is then placed on the bolt and the end marks for each sleeve are scribed onto
the layout blue on the bolt itself. The bolt remains in the lathe for the
remainder of the sleeving operation and for the bolt lug cuts and boltface
cut as mentioned in the blueprinting article.
cuts are made into the bolt body 0.05 inch deep and extend to the scribe marks
already made so that the halves of the sleeves fit into these grooves. The
sleeve halves are glued into place in the grooves using J-B Weld while the
bolt is still in the lathe. The sleeves are held in position with small glue
the J-B Weld has hardened, it can be machined and then polished to the same
diameter as the reamer used to cut the receiver through-hole. In the Remington
Model 700 just sleeved, the diameter was .703 inch. The sleeves are this
diameter at the midpoint and taper to bolt body diameter at the ends of the
sleeves to form a smooth edge that flows into the bolt body. Any excess glue
is machined off at this point for a clean and smooth surface. This makes
for a very snug fit of the bolt in the receiver, too snug for smooth and
reliable bolt operation. The next step is to remove metal along the sides of
the sleeve at opposing points that align with the lug raceways when the bolt
is locked. This way, when the bolt is rotated open, there is increased
clearance for cycling in the action with the high points of the bolt running
along the action raceways. The
bolt has a zero-tolerance fit in the receiver, at both front and rear, only
when the action is locked. There is no room whatever for bolt cocking in any
is an increased probability for grit to interfere with action cycling in a
big-game rifle in the hunting fields. In this situation, it is best to
sleeve only the rear of the bolt, under the bridge, to reduce the possibility
of such an event from occurring. At the same time, the rear sleeve is by
far the most important for maintaining bolt alignment.
grooves are lathe-cut into the bolt body to accept each sleeve section
the operation is properly done, the sleeve halves fit around the bolt body and
the edges are glued together. Glue clamps hold the sleeve sections in place

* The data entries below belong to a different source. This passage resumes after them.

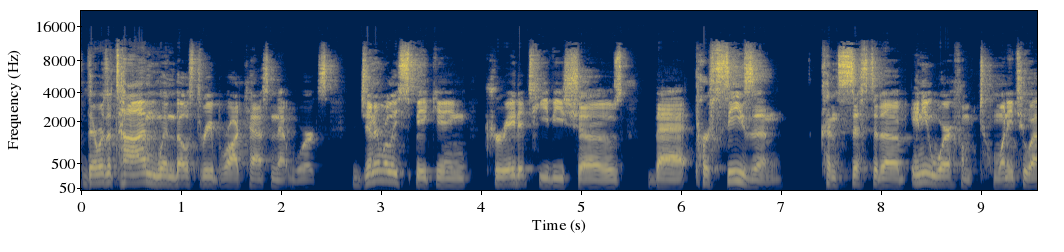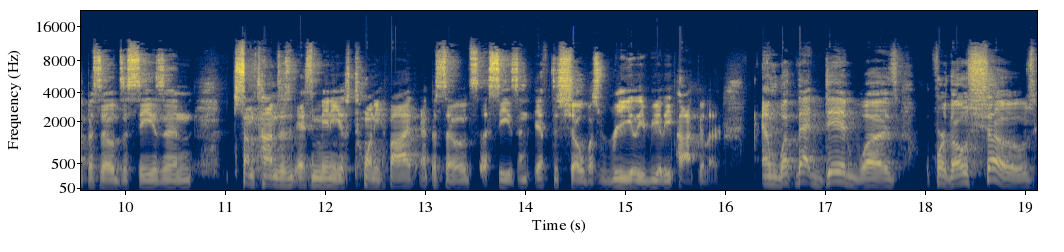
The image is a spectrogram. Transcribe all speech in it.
there was a time when those three broadcast networks, generally speaking, created TV shows that per season consisted of anywhere from 22 episodes a season, sometimes as, as, many as 25 episodes a season if the show was really, really popular. And what that did was for those shows,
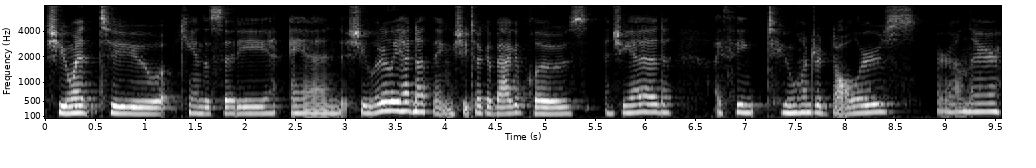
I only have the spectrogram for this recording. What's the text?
She went to Kansas City and she literally had nothing. She took a bag of clothes and she had, I think, $200 around there.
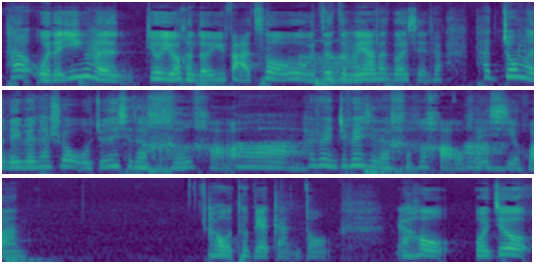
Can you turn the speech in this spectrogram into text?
他我的英文就有很多语法错误，就怎么样，他给我写出来。他中文那边他说我觉得你写的很好，他说你这篇写的很好，我很喜欢。然后我特别感动，然后我就。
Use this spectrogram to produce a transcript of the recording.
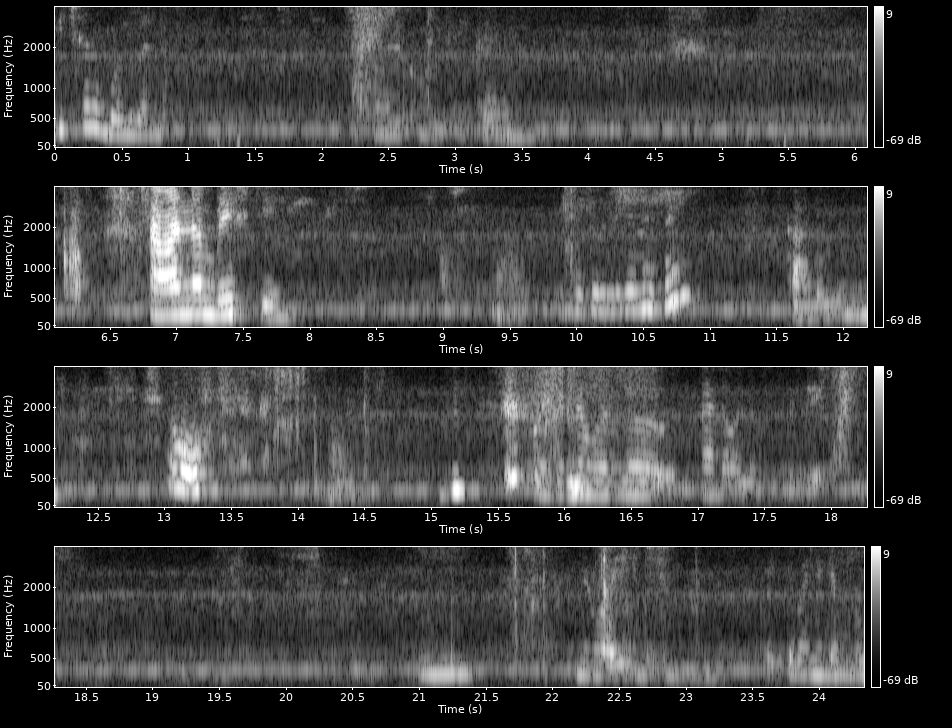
কিছু বলবেন না। আমার নাম বৃষ্টি। ফসল দিকে না খাই কালো ও। ওই জন্য বলল হোয়াইট দেখতে পাইনি কেমন?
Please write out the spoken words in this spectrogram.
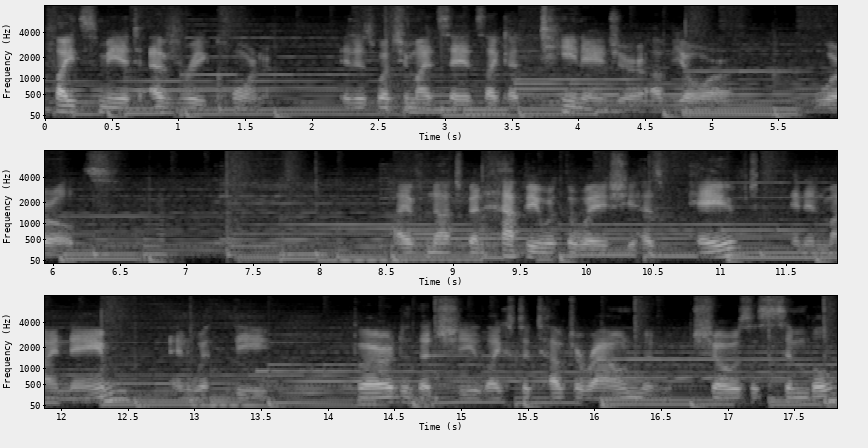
fights me at every corner. It is what you might say it's like a teenager of your worlds. I have not been happy with the way she has behaved, and in my name, and with the bird that she likes to tout around and shows a symbol.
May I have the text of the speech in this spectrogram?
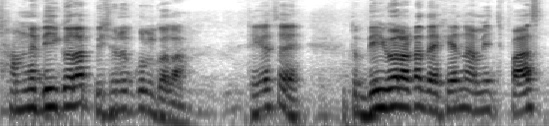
সামনে বি গলা, পিছনে কুল গলা, ঠিক আছে? তো বি গলাটা দেখেন, আমি ফার্স্ট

sleeve is machined to a precise diameter for a close-tolerance fit in. side
the receiver, and the surface is polished for smooth bolt operation.
finished, the bolt with the sleeves in place will have a zero tolerance fit in
the receiver, at both front and rear, only when the action is locked.